**** EXERCISE INPUT

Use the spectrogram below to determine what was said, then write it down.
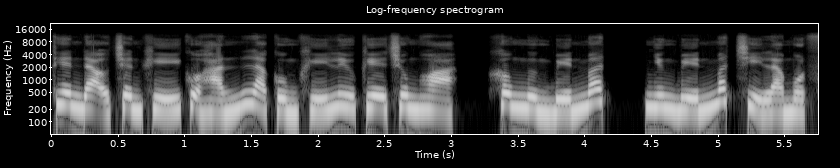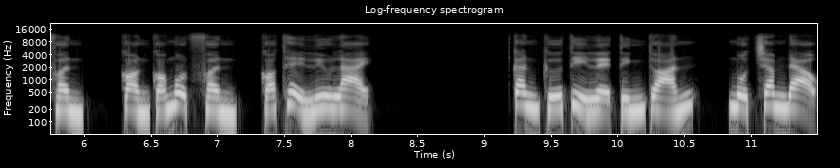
Thiên đạo chân khí của hắn là cùng khí lưu kia trung hòa, không ngừng biến mất, nhưng biến mất chỉ là một phần, còn có một phần, có thể lưu lại. Căn cứ tỷ lệ tính toán, 100 đạo,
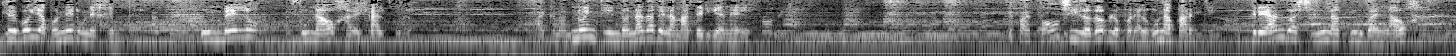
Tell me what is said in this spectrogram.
Te voy a poner un ejemplo. Un velo, una hoja de cálculo. No entiendo nada de la materia en él. Si lo doblo por alguna parte, creando así una curva en la hoja,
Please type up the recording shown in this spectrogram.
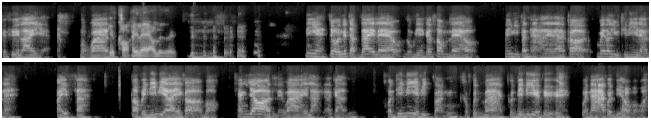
ก็คือไล่อะ บอกว่าเก็บของให้แล้วเลย นี่ไงโจรก็จับได้แล้ว โรงเรียนก็ซ่อมแล้ว ไม่มีปัญหาอะไรแล้ว ก็ไม่ต้องอยู่ที่นี่แล้วนะ ไปซะ ต่อไปนี้มีอะไรก็บอกช่างยอดหรือว่าไอ้หลังแล้วกัน คนที่นี่ผิดหวังขอบคุณมาก คนที่นี่ก็คือหัวหน้าคนเดียวบอกว่า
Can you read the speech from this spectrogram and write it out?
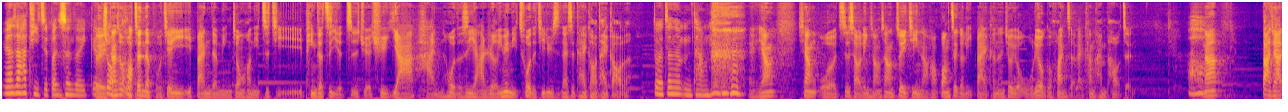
因为是他体质本身的一个。对，但是我真的不建议一般的民众哈，你自己凭着自己的直觉去压寒或者是压热，因为你错的几率实在是太高太高了。对，真的唔汤。像像我至少临床上最近啊哈，光这个礼拜可能就有五六个患者来看汗疱疹。哦，那。大家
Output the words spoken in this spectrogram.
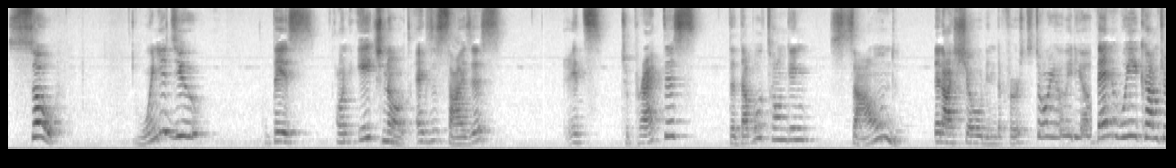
So, when you do this on each note exercises, it's to practice the double tonguing sound that I showed in the first tutorial video. Then we come to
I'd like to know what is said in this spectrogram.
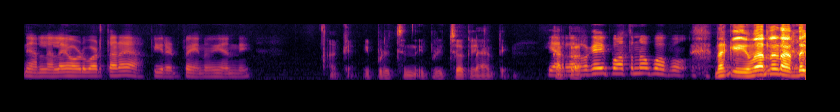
నెల నెల ఎవడు పడతాడా? పీరియడ్ పెయిన్ ఇవన్నీ. ఓకే ఇప్పుడు ఇచ్చింది ఇప్పుడు ఇచ్చా క్లారిటీ. ఎర్రగా అయిపోతున్నావు పాపం. నాకు ఏం మాట్లాడు అర్థం.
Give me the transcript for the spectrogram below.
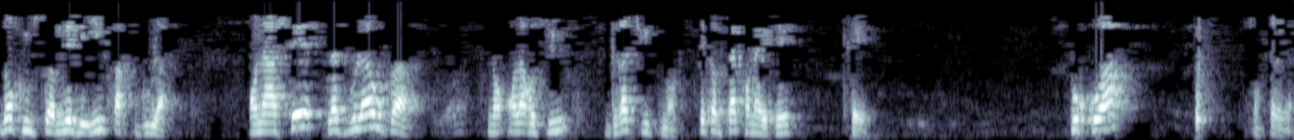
Donc nous sommes Nevi'im par Goula. On a acheté la Goula ou pas? Non, on l'a reçu gratuitement. C'est comme ça qu'on a été créé. Pourquoi? J'en sais rien.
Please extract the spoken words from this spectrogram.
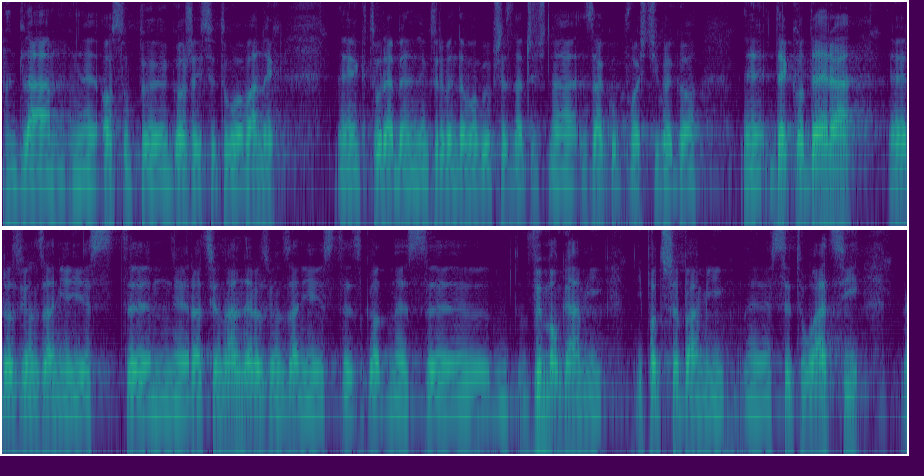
dla e, osób e, gorzej sytuowanych, e, które, bę- które będą mogły przeznaczyć na zakup właściwego e, dekodera. E, Rozwiązanie jest e, racjonalne, rozwiązanie jest zgodne z e, wymogami i potrzebami e, sytuacji. E,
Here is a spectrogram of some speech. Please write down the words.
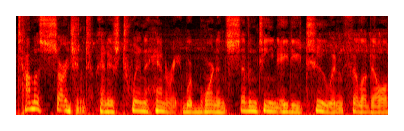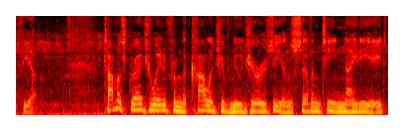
Thomas Sergeant and his twin Henry were born in 1782 in Philadelphia. Thomas graduated from the College of New Jersey in 1798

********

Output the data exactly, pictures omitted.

Use the spectrogram below to determine what was said, then write it down.
Thiên đạo chân khí của hắn là cùng khí lưu kia trung hòa, không ngừng biến mất, nhưng biến mất chỉ là một phần, còn có một phần, có thể lưu lại. Căn cứ tỷ lệ tính toán, 100 đạo,
Tell me what is said in this spectrogram.
Te voy a poner un ejemplo. Un velo, una hoja de cálculo. No entiendo nada de la materia en él. Si lo doblo por alguna parte, creando así una curva en la hoja,
Please type up the recording shown in this spectrogram.
ก็คือไล่อะ บอกว่าเก็บของให้แล้วเลย นี่ไงโจรก็จับได้แล้ว โรงเรียนก็ซ่อมแล้ว ไม่มีปัญหาอะไรแล้ว ก็ไม่ต้องอยู่ที่นี่แล้วนะ ไปซะ ต่อไปนี้มีอะไรก็บอกช่างยอดหรือว่าไอ้หลังแล้วกัน คนที่นี่ผิดหวังขอบคุณมาก คนที่นี่ก็คือหัวหน้าคนเดียวบอกว่า
Can you read the speech from this spectrogram and write it out?
因为是他体质本身的一个。对，但是我真的不建议一般的民众哈，你自己凭着自己的直觉去压寒或者是压热，因为你错的几率实在是太高太高了。对，真的唔汤。像像我至少临床上最近啊哈，光这个礼拜可能就有五六个患者来看汗疱疹。哦，那。大家
Output the words spoken in this spectrogram.
So, when you do this on each note exercises, it's to practice the double tonguing sound that I showed in the first tutorial video. Then we come to
I'd like to know what is said in this spectrogram.
నెల నెల ఎవడు పడతాడా? పీరియడ్ పెయిన్ ఇవన్నీ. ఓకే ఇప్పుడు ఇచ్చింది ఇప్పుడు ఇచ్చా క్లారిటీ. ఎర్రగా అయిపోతున్నావు పాపం. నాకు ఏం మాట్లాడు అర్థం.
Give me the transcript for the spectrogram below.
Donc nous sommes Nevi'im par Goula. On a acheté la Goula ou pas? Non, on l'a reçu gratuitement. C'est comme ça qu'on a été créé. Pourquoi? J'en sais rien.
Please extract the spoken words from this spectrogram.
dla e, osób e, gorzej sytuowanych, e, które, bę- które będą mogły przeznaczyć na zakup właściwego e, dekodera. E, Rozwiązanie jest e, racjonalne, rozwiązanie jest zgodne z e, wymogami i potrzebami e, sytuacji. E,
Here is a spectrogram of some speech. Please write down the words.
Thomas Sergeant and his twin Henry were born in 1782 in Philadelphia. Thomas graduated from the College of New Jersey in 1798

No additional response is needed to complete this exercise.